If you are interested in becoming a food runner for Community Plates, you can sign up to access our Community Plates app and connect with food runs in your area.

Connecting Columbus Farmers’ Markets with Community Plates Food Runners

Our Columbus, Ohio site has a terrific new collaboration with vendors from both the Clintonville Farmers’ Market and Worthington Farmers’ Market. A great model for other farmers’ markets across the country. Sign up to become a food runner or donor, today!

Our first Worthington Farmers Market run was a huge success! If you’ve never been there, you are missing out. There is a wide variety of offerings and everyone we talked to was very excited about what Community Plates is doing… all the vendors can bring all donations to the information booth when the market closes. Our first week, which was two weeks ago, we picked up 142 pounds of produce! There was sweet corn, squash, kale, swiss chard, green peppers, tomatoes, basil, peaches and blackberries.

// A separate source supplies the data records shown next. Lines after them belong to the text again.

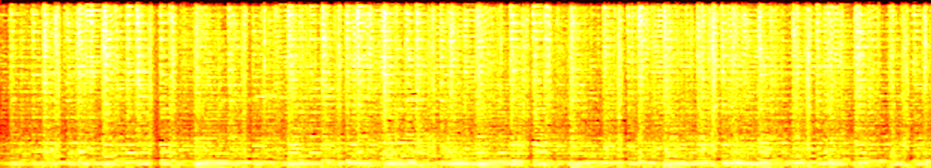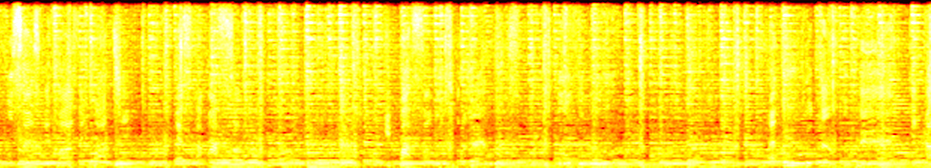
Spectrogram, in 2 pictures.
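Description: An orchestra of violas caipiras, the ten-string Brazilian country guitars, playing together: many plucked strings sounding a steady, full tune.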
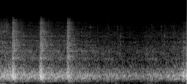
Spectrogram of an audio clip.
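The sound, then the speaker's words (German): A train carriage rolls steadily along the rails, with a continuous low rumble and a few sharp rhythmic clacks from the wheels passing over track joints. “Ich bin nur überlegen, ob mir schon eine Geschichte einfällt, wo ich mal irgendwie was in der Eisenbahn erzähle, dass wir irgendwo in einem Waggon sind.”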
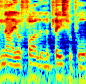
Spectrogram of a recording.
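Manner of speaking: ordinary talk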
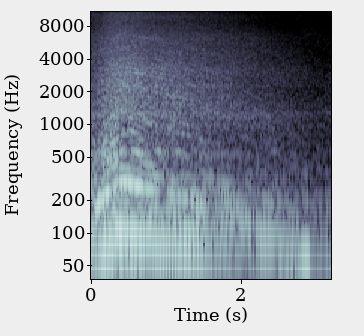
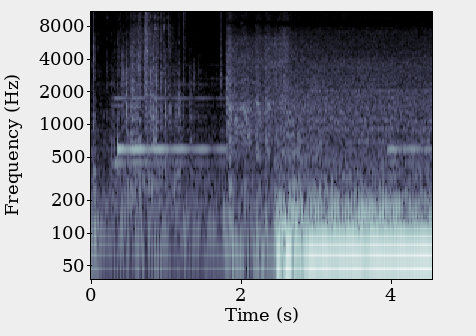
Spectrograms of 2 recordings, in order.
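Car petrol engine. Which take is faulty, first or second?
second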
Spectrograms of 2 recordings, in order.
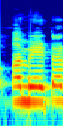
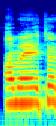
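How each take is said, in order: First: "अमेटर" with a hard T in place of CH; mispronounced AMATEUR. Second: "अमेचर" with a CH sound in place of T; corrected pronunciation. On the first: Teacher showing students how some misread it, mispronounced with a hard T. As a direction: say "अमेटर", with a plain T sound before the ending. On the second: Teacher correcting a common misreading for students, pronounced with CH. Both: Shown as a demonstration. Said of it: "कुछ लोग इसको अमेटर पढ़ेंगे".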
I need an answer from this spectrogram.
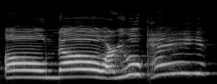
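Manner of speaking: high, drawn-out dismayed sympathy; loud "oh no" easing into a slow, high question; alarmed concern. Real, not acted. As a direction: wail it with concern for a friend. Concern for friend whose basement flooded.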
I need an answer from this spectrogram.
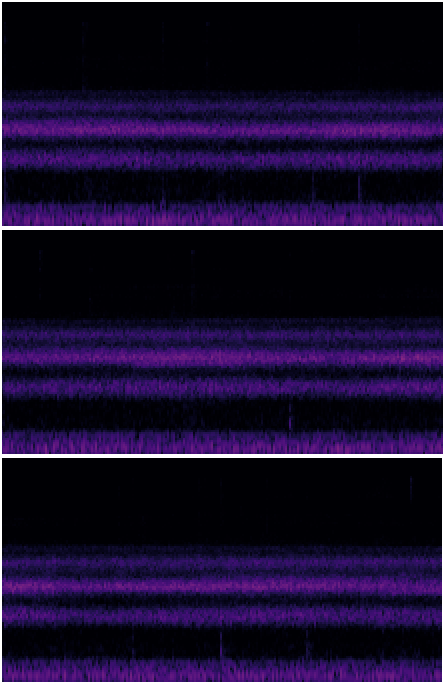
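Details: Thousands of frogs chorusing in rain make a dense droning trill at several layered pitches, rising and easing a little over time, while sparse clicks and steady low rain noise fill the background.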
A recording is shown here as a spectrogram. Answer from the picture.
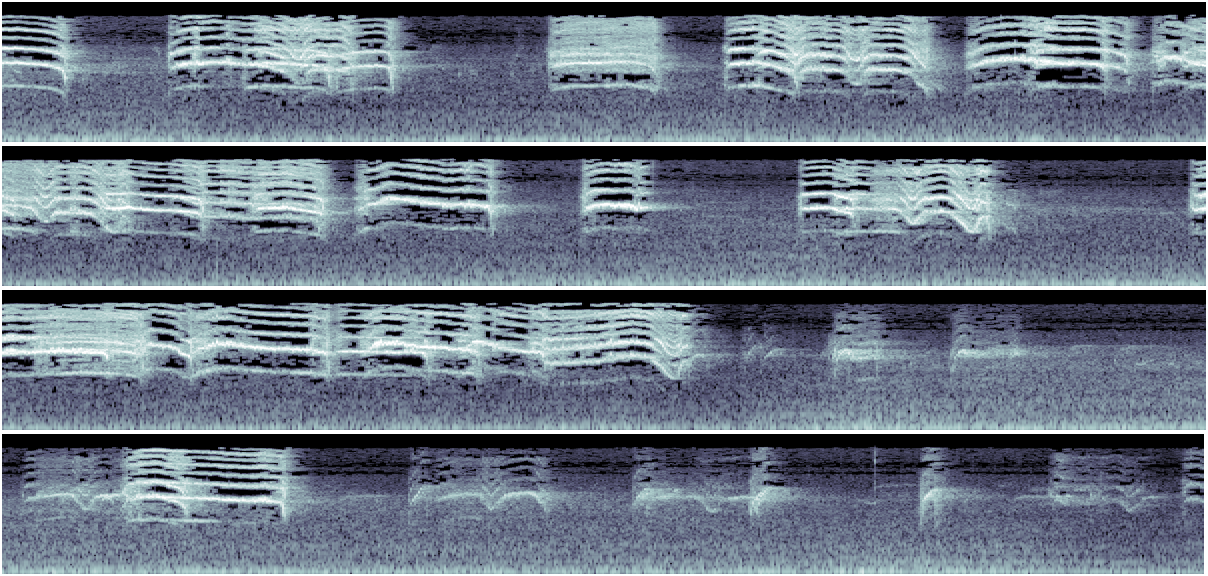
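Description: Brown-eared bulbul giving loud, high, shrill calls in rapid clusters of arching, falling notes. The calls grow fainter after about twenty seconds, with one more loud burst a few seconds later.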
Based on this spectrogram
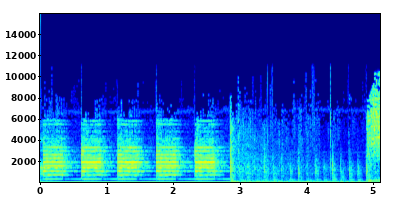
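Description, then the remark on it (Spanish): A loud electronic alarm in a letter-guessing game blares in five quick, evenly spaced pulses, then cuts into a dense, noisy burst of sound with no voices present. “nuestra misión es dar las letras y la misión de ustedes es escuchar Punto 7, estar atentos, atentas a cuando suene la alarma.”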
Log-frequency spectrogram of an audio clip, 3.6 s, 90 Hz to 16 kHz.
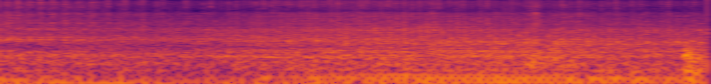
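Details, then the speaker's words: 2019 Bajaj Pulsar 150 UG5 motorcycle, engine previously rebuilt by a mechanic, jerking and breaking down in the city, smoking: uneven lumpy low idle with rough throb, close to stalling; abnormal engine noise, owner feared near-seizure; fixed with new engine oil and two spark plugs. "हां start करके देखलो engine कैसे noise कर रहा है"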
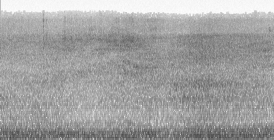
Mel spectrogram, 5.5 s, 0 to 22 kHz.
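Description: A 4WD vehicle's engine running steadily in soft sand, a low rumble with a steady hum coming in about two-thirds of the way through.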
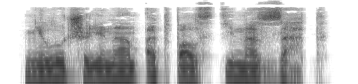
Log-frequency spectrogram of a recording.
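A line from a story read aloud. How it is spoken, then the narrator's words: Whispered question. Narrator (Russian): шепотом спросил Макс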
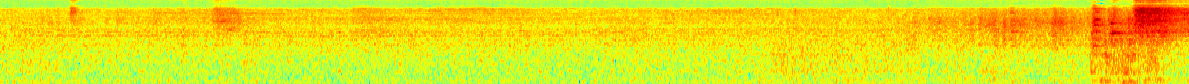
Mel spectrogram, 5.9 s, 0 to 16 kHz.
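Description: MAN TGA 18.530 truck's diesel engine running steadily, with a short, loud hiss near the end.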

The Clintonville Farmer’s Market is also a great run. Last year we only picked up from Rock Dove Farms, but have expanded that run to many others. Both the Clintonville and Worthington market runs are Sat. at noon. Sign up if you are available!

The North Market still has Friday and Sunday runs available. These are my favorite runs. Sundays we pick up from Hot Chicken Takeover, a few weeks ago we hit the food donation jackpot with 20+ tins! There is a new vendor called The Little Market who will be donating when able. These are bigger runs but still usually will easily fit in your car.

The Test of our Progress

A note from Tom Hauser, Fairfield County Site Director:

We hopefully all had a wonderful Fourth of July and spent some time thinking about all the things that make our country great. It’s also a good time to look beyond our successes and also see our challenges and opportunities … and to think about how we should measure our greatness. The familiar quote from FDR puts our work at Community Plates in this important context:



Why Close Your Food Run?

Hello Community Plates!

Next to an actual food run, closing your run in GoRescue, may be the most important thing you can do in your own fight against hunger. “Why?” you ask? Let me share with you a few of the very good reasons this makes sense.

The valuable information you provide allows your fellow runners to assess a run like you do: is my car big enough? How much food did I actually pick up? Do I know exactly where to go? Who do I talk to? How long does it actually take? Etc.

Your numbers help us provide tax credit for donors, help our partners show impact on their communities and their budgets, and by quantifying the amount of food that we transfer we can provide solid measurement of Community Plates’ impact to funders.

Your input helps site directors determine if we are properly addressing the needs of the community and where we can improve. Are we picking up the right type and quality of food? The right quantity? Etc.

Who knew such a seemingly small thing could be such a big deal?

Thanks for all you do!

Melissa Spiesman
National Site Director